I am thrilled to be able to feature the work of two talented guest translators, Philip R. Davies and David Miranda-Barreiro, who very generously gave us the gift of the following translations into Galician, and into English of the poem glaw by the Welsh poet Ifor ap Glyn. They also included some audio files, which are essential to enjoy the impressive musicality, and rhythm, of both the original and of their translation, especially for those of us who are not familiar with these fascinating languages. Before reading (and listening to) these texts, here are some enlightening preliminary notes added by the translators. They include a brief introduction about Ifor ap Glyn, as well as some very interesting information about Galician, about their translation, and its reception.
Our Guest Translators
David Miranda-Barreiro is a Lecturer in Hispanic Studies at Bangor University. He works on national/translational identities, travel writing, mobility and emigration. At the moment, he is especially interested in the Galician exile and emigration to New York.
My warmest thanks to Philip and David for contributing to Transferre and for keeping Galician alive!

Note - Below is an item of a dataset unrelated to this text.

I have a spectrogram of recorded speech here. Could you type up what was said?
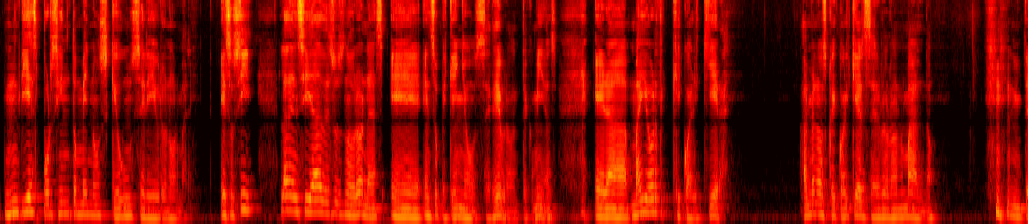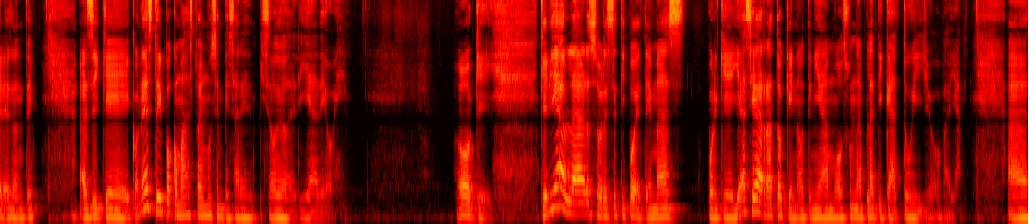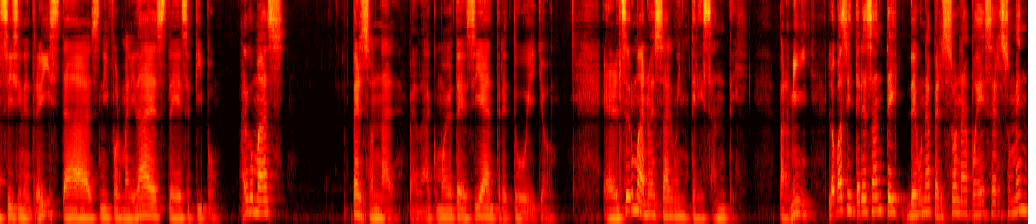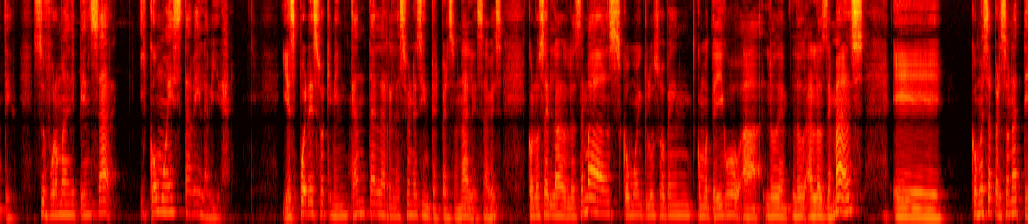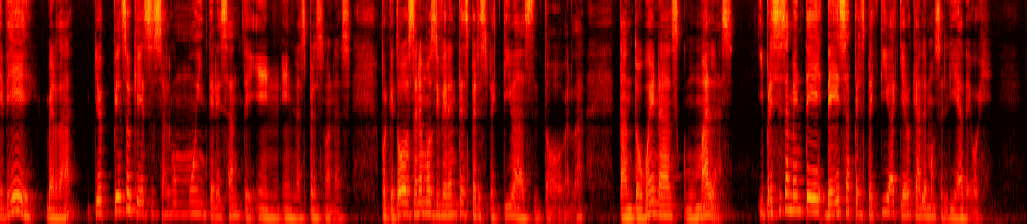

Ifor ap Glyn is a well-established Welsh poet and TV producer. He won the National Eisteddfod Crown (the prize awarded to the best collection of poetry written in free verse) on two occasions, in 1999 and 2013. In 2013 the poet used the topic set by the Eisteddfod adjudicators (namely ‘Terfysg’ in Welsh or ‘turbulence’, ‘tumult’, ‘upheaval, ‘riot’, or ‘insurrection’ in English – depending on the context) to express his emotional reaction to the results of the 2011 census, a census which showed a decrease in the number of Welsh speakers from 21% in 2001 to 19%.
We translated ‘Tersfyg’ for the Galician literary journal Dorna, which features a section devoted to non-Galician poets called ‘Voces de Fóra’ (‘Voices from the Outside’). One of the reasons why we chose Ifor’s collection was because we thought that it would be especially relevant for a Galician readership. Indeed, a survey published in Galicia in 2014 revealed similarly discouraging figures to the Welsh census: whereas before 2001, 57% of the Galician population spoke Galician as their first language, in the period 2001-2011 this number fell to 44%. And if we look at the main Galician cities (with the exception of its capital, Santiago de Compostela), the percentage of Galicians who speak their language habitually is not higher than 16%.

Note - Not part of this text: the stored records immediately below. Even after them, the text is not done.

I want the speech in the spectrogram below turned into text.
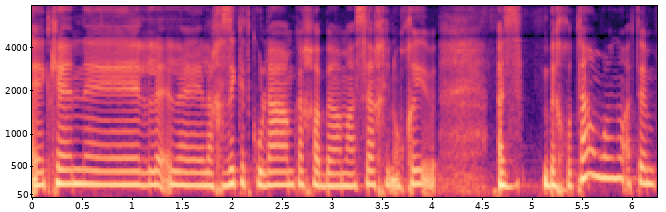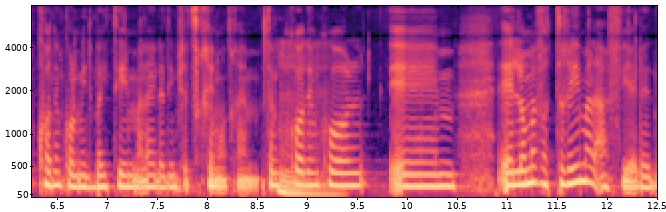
אה, כן, אה, להחזיק את כולם ככה במעשה החינוכי. אז בחותם אמרו לנו, אתם קודם כל מתבייתים על הילדים שצריכים אתכם. אתם Mm. קודם כל לא מוותרים על אף ילד.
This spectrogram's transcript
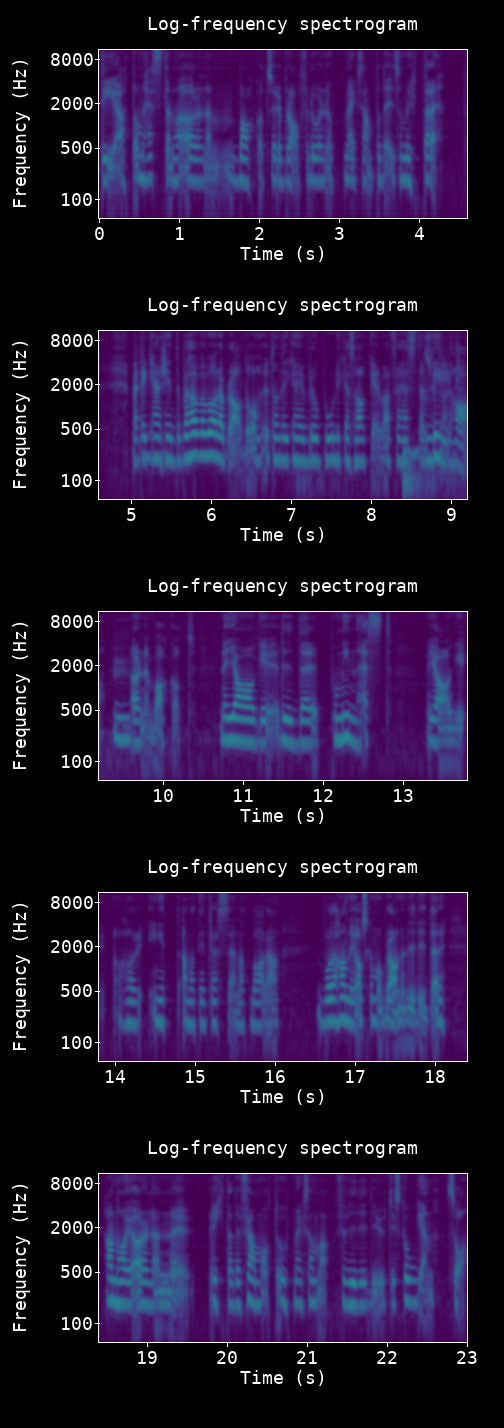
det att om hästen har öronen bakåt så är det bra för då är den uppmärksam på dig som ryttare. Men det kanske inte behöver vara bra då, utan det kan ju bero på olika saker varför hästen vill såklart. ha Mm. öronen bakåt. När jag rider på min häst och jag har inget annat intresse än att bara både han och jag ska må bra när vi rider. Han har ju öronen eh, riktade framåt och uppmärksamma för vi rider ju ute i skogen. Så.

After publishing the translation, we collected a series of responses from Galician readers that confirmed our initial suspicions: they identified very closely with Ifor’s poems, recognised the socio-linguistic situation they depict, the emotions they convey, and the act of resistance they represent. ‘Glaw’ was one of the poems to which the readers felt closest. The opening verses, ‘The first music of our country/was the pitter-patter of rain in the woods’ could very well have been written by a Galician poet…